Insects of Kangaroo Island
What is an insect?
Insects are an ancient group of animals that have been on earth for at least 360 million years. There are more types of insects than any other type of animal on the planet. This amazingly diverse group of animals live in all types of environments.
All insects have:
- a hard external shell or exoskeleton to protect their soft internal organs
- a body made up of the head, thorax and abdomen
- antennae on their head
- six legs.
Insects tend to be small but can vary in size from 0.1 mm to over 50 cm long. Insects generally hatch from eggs but some give birth to live young. Young insects are called nymphs or larvae. As insects grow they moult or shed their old exoskeleton and grow a new one.

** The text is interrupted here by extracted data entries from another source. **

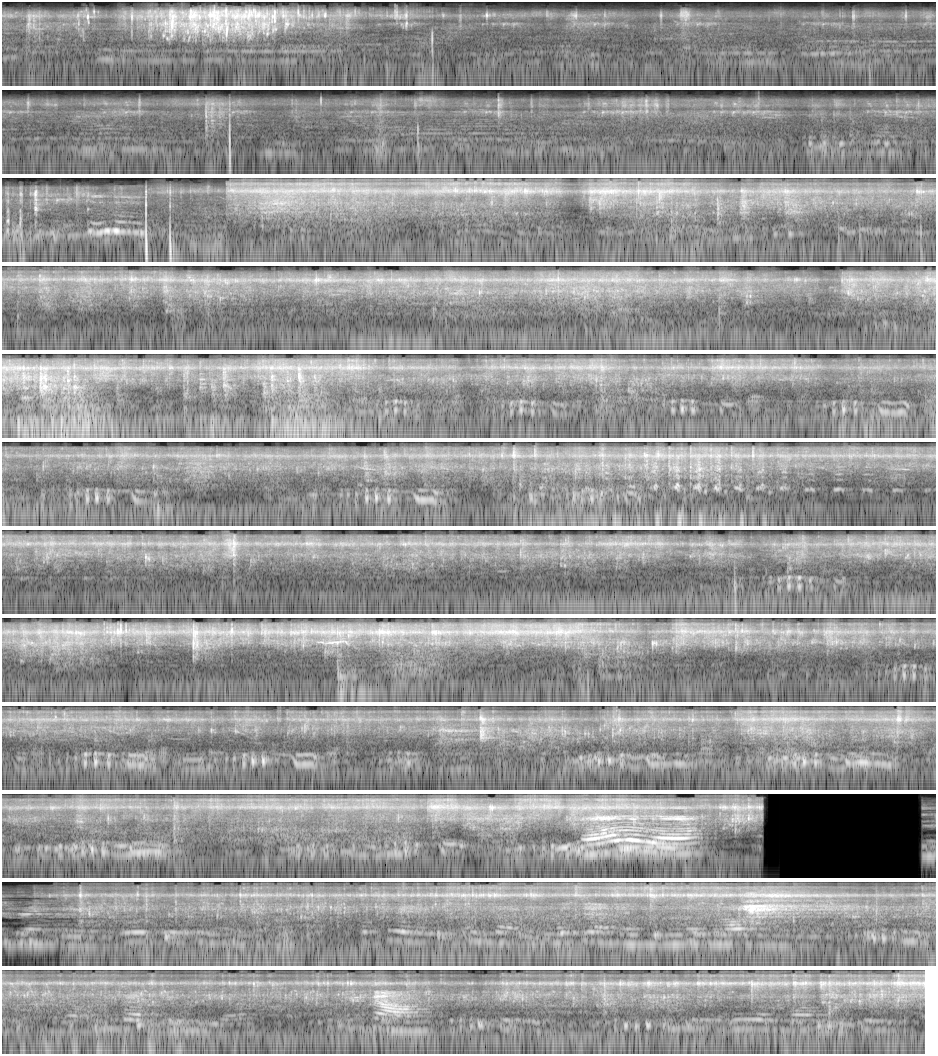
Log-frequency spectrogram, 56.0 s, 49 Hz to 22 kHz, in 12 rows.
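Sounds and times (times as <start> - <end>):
water splashes from bathing pigeon: 0.0 - 2.4, 10.4 - 45.8, 47.0 - 55.9
pigeons cooing: 8.4 - 10.2, 12.7 - 14.4, 18.4 - 28.6, 31.5 - 32.5, 36.9 - 45.3, 47.2 - 55.9.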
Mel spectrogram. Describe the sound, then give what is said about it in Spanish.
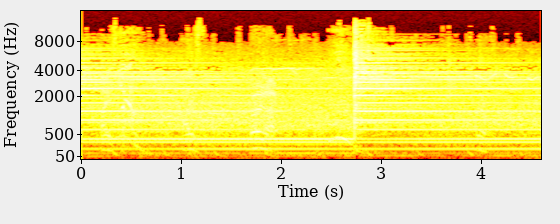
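Church bells ring out with long, sustained tones on 31 December in the Ocastrillón neighbourhood of Coruña, chiming for an early New Year's grape-eating celebration; a fresh strike lands partway through, layered over the lingering hum of earlier chimes. Faint crowd murmur sits underneath. “Cada media hora suenan las campanadas e invitan a los vecinos a comer las uvas.”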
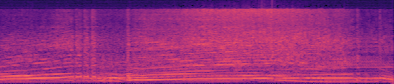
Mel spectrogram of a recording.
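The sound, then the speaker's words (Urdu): A rally jeep's engine revs during daytime testing on a desert rally track in Cholistan, giving a loud, continuous drone whose pitch climbs and dips as the throttle changes. “دن کے وقت rally کے track اور گاڑی کی آزمائش”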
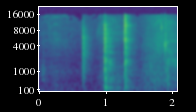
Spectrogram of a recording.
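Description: Three light, sharp clicks about a third of a second apart, a little after the start, from handling at the stove, over faint room tone.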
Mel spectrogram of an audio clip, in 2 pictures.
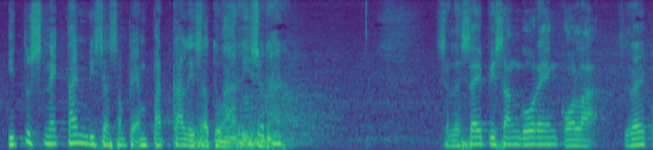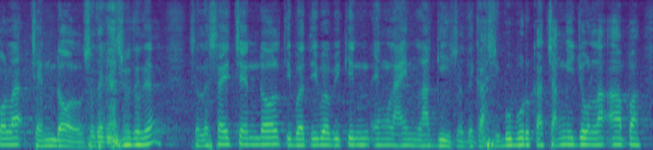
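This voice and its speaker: A middle-aged man preaching a sermon as a pastor, animated and humorous, with frequent asides to the congregation. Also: mid-range voice. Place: church.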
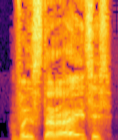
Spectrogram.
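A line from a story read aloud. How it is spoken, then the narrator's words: Shouting. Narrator (Russian): закричал Морт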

Scientists divide insects into different groups called Orders based on their common physical features. Dragonflies, grasshoppers, stick insects, preying mantids, cockroaches, earwigs, termites, parasitic lice, aphids, thrips, ant lions, beetles, fleas, butterflies and bees all belong to different Orders.
Built for their environment
Insect bodies are extremely diverse but all are divided into three main parts: the head, thorax and abdomen. Insects have six legs, one pair of antennae and one or two pairs of wings.
Most insects have chewing mouthparts for eating plant and animal matter or sucking mouthparts for nectar, blood and plant fluids. Some insects, like flies, have sponge‑like mouthparts for soaking up liquids. Some insects are wingless, such as cockroaches, fleas and silverfish. Some have only one pair of wings, for example flies, and some have tiny wings.
The thorax is divided into three parts (pro, meso and meta-thorax). Each part has a pair of legs. The fore and hind wings attach to the meso and meta-thorax respectively. The abdomen holds vital organs for digestion and breeding and often has chemical secreting glands to mark an insect’s trail or attract a mate.
Insects – essential for life
Without insects life as we know it would not exist. Insects play an essential role in the web of life in every environment. They are the pollinators, undertakers, leaf litter sweepers, garbage collectors, soil conditioners and natural fertilizer producers of nature.
About 80% of all flowering plants on earth are pollinated by insects. Pollinating insects improve the yields of 75% of crops and up to 94% of wild flowering plants depend on insect pollinators to reproduce. Without insects we would not have the fruits, flowers and vegetables we depend on, nor the honey, beeswax, silk and other useful products insects produce. However, some insects are agricultural pests, for example, locusts feeding on crops, and aphids and thrips spreading crop viruses.
Insects, such as termites, are key decomposers of dead wood and plant litter, enabling their nutrients to be recycled. Many insects are parasitic and their consumption of other insect species controls their populations.
Animals, including people, eat insects making them an essential part of the food chain. They are a rich source of protein, vitamins and minerals.
Why is KI important?
Of all agricultural regions in South Australia, Kangaroo Island has the highest percentage of native vegetation. This vegetation is an important refuge for insects, including rare species such as the large eastern bronze azure butterfly and species now extinct elsewhere, for example, the green carpenter bee. New species like the enigma moth are still being discovered on KI. This moth is the only surviving member of a new primitive moth family and is of global scientific importance.
Insect populations are decreasing around the world. By clearing native vegetation the amount of habitat available to insects has diminished. The use of pesticides in agriculture and home gardens and the spread of alien species and diseases have destroyed wild insects too.
You can help insects by:
- Planting native trees, shrubs and flowers in your backyard for insect food and habitat.
- Incorporating organic matter into your garden soil to benefit useful insects.
- Avoiding the use of bug zappers and insect sprays which also destroy beneficial insects.
- Reducing the use of pesticides and buying organic produce and materials.
- Minimising native vegetation clearance, including fallen branches and logs, to save insect habitat.